A team of international researchers led by Helle Krogh Johansen is collaborating on developing an organoid infection model.
Organoids are tiny three-dimensional tissue cultures or miniature organs that researchers can cultivate in the laboratory.
The researchers isolate stem cells from, for example, a biopsy, bronchoalveolar lavage or a nasal scraping.
They can then cultivate the cells in the laboratory and make them form tiny three-dimensional ball-like structures, in which the surface of the lung tissue faces inward into the structure.
However, this is not practical for examining tissue surfaces, so the researchers have developed a method to make the tiny structures turn inside out, so that the entire surface of the resulting structure will represent the surface of the lung tissue to which the bacteria adhere.
Nose and lung tissue almost identical
Helle Krogh Johansen explains that the researchers can also use cell scrape biopsies from the nose to make the organoids.
The tissues of the nose and lungs are almost identical physiologically, which is why researchers often call the nose and lungs the united airways.
Together with otolaryngologists from Rigshospitalet, Helle Krogh Johansen has taken the initiative to develop a new standard for treating people with cystic fibrosis by simply opening and cleaning the sinuses surgically so that antibiotics can penetrate and eradicate P. aeruginosa before they migrate from the nose and sinuses and colonize the lungs.
“This may help to delay P. aeruginosa infecting the lungs of people with cystic fibrosis,” explains Helle Krogh Johansen.
Researchers already have a checklist
Helle Krogh Johansen explains that the ingenuity of their newly developed model system is that researchers can go back to the 16-year-old bacterial isolates that they have stored in the freezer and try to recreate what happened in the early stages of infection in the patients.
They can determine the genome composition of the bacteria, they know about the trends in antimicrobial resistance and they know which treatment the patients have received throughout their infection.
“We have the checklist, and then we just have to try to recreate this in the model system.
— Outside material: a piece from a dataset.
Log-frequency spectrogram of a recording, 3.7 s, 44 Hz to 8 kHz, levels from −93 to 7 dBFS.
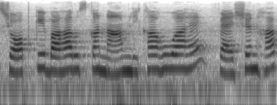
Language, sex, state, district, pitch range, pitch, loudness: Hindi, male, Punjab, Fazilka, 230-265 Hz, 255 Hz, -15 LUFS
We can then also start manipulating the set-up and determine how the infection would have developed if we had done things differently,” explains Helle Krogh Johansen.
Discovering markers for developing chronic infections
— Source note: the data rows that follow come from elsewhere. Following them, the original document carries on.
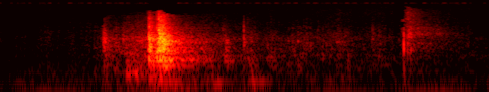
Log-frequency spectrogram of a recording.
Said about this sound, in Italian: Ecco qua, tavolo ribaltabile. Tac.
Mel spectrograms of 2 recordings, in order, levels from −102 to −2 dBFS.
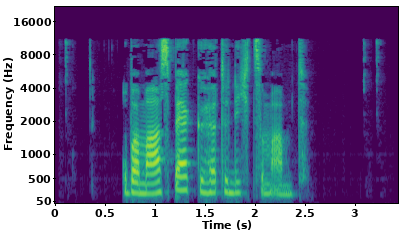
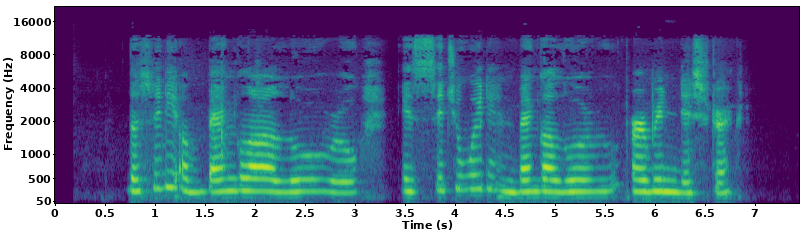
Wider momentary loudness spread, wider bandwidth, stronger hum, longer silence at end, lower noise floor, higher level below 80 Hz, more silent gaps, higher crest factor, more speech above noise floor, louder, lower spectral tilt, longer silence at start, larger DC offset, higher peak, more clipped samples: first, 15 LU vs 11 LU; about the same, 12 kHz vs 12.5 kHz; neither; first, 0.95 s vs 0.6 s; about the same, -85 dBFS vs -82 dBFS; second, -72 dBFS vs -64 dBFS; neither; first, 22 dB vs 16 dB; first, 66 dB vs 62 dB; first, -18 LUFS vs -21 LUFS; second, -1.5 dB/octave vs -4 dB/octave; about the same, 0.7 s vs 0.75 s; neither; first, 0 dBFS vs -6 dBFS; neither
Helle Krogh Johansen thinks that this research project can mark a new era in research on cystic fibrosis and chronic infections related to other diseases.
She hopes that the research project will, for example, find markers that can be used to predict when an infection with P. aeruginosa is becoming resistant to antibiotics.
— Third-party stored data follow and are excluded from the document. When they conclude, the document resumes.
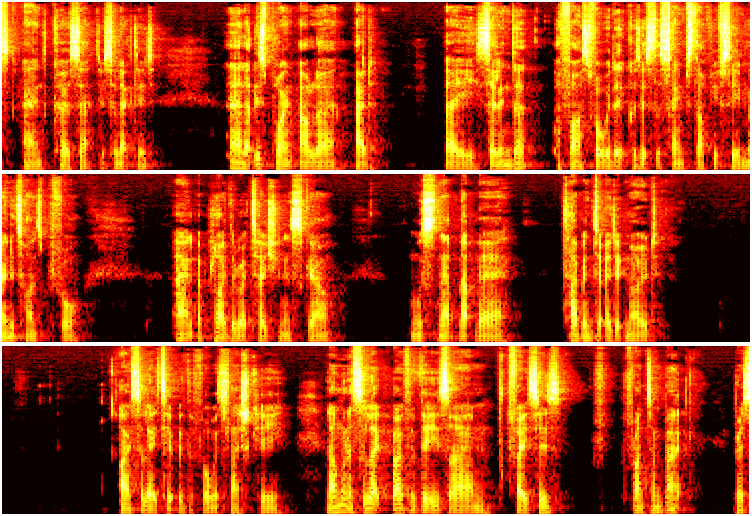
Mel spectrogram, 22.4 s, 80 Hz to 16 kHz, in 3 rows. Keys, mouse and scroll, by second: 1.0 scroll down 4, 1.1 middle click, 1.4 KP_1, 1.7-2.0 drag, 3.0 s, 3.9 drag, 4.4-4.7 scroll up 5, 4.4 middle drag, 5.1-5.7 shift+middle drag, 5.7 s, 6.3 s, 7.8 ctrl+a, 8.5 shift+middle click, 9.4 click, 10.0 click, 10.1 middle click, 10.3 scroll up 1, 10.4 click, 10.6 Tab, 11.2 click, 11.5 click, 11.7-14.2 middle drag, 12.9 Tab, 14.2 /, 15.0 Tab, 15.8-17.2 middle drag, 17.2 shift+click, 17.9-20.0 middle drag, 20.0 i.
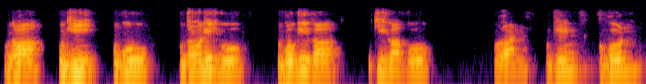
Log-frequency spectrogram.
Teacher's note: দুইটা পয়েন্ট, একটা আংশিক খরখরা, একটা মোটা। গ, বাংলার গয়ের মতন একটু খরখরা ভাব থাকবে।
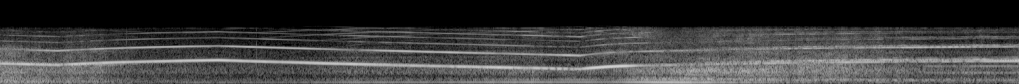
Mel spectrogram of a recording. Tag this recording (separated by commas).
revving, Vehicle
This may relate to the expression of the bacteria or changes in a person’s immune cells and may provide clues about the future direction of the disease and the best way to treat it.
“The dream is to find markers that can quickly reveal when antimicrobial resistance is developing. We could also find other bacteria that contribute to P. aeruginosa developing antimicrobial resistance, and these are the ones we need to treat. Our model system enables us to discover these things,” says Helle Krogh Johansen.
Ensuring clinical relevance
The research project also aims to ensure that the results become quickly translated into benefits for patients. Otherwise, says Helle Krogh Johansen, she would never have begun the project.
She expects the research to make a difference, because everything so far indicates that the experimental set-up is robust and much better than previous experimental set-ups involving, for example, mice and rats.
“The greatest advantage is that we use people’s own airway tissue. This is like making a miniature model of the person, and we can therefore also use the model to determine something about the individual and deliver personalized medicine to people with persistent infections. The disease develops differently for each person, and we can reproduce it precisely for each person and study what could have been done or could be done to improve their condition,” says Helle Krogh Johansen.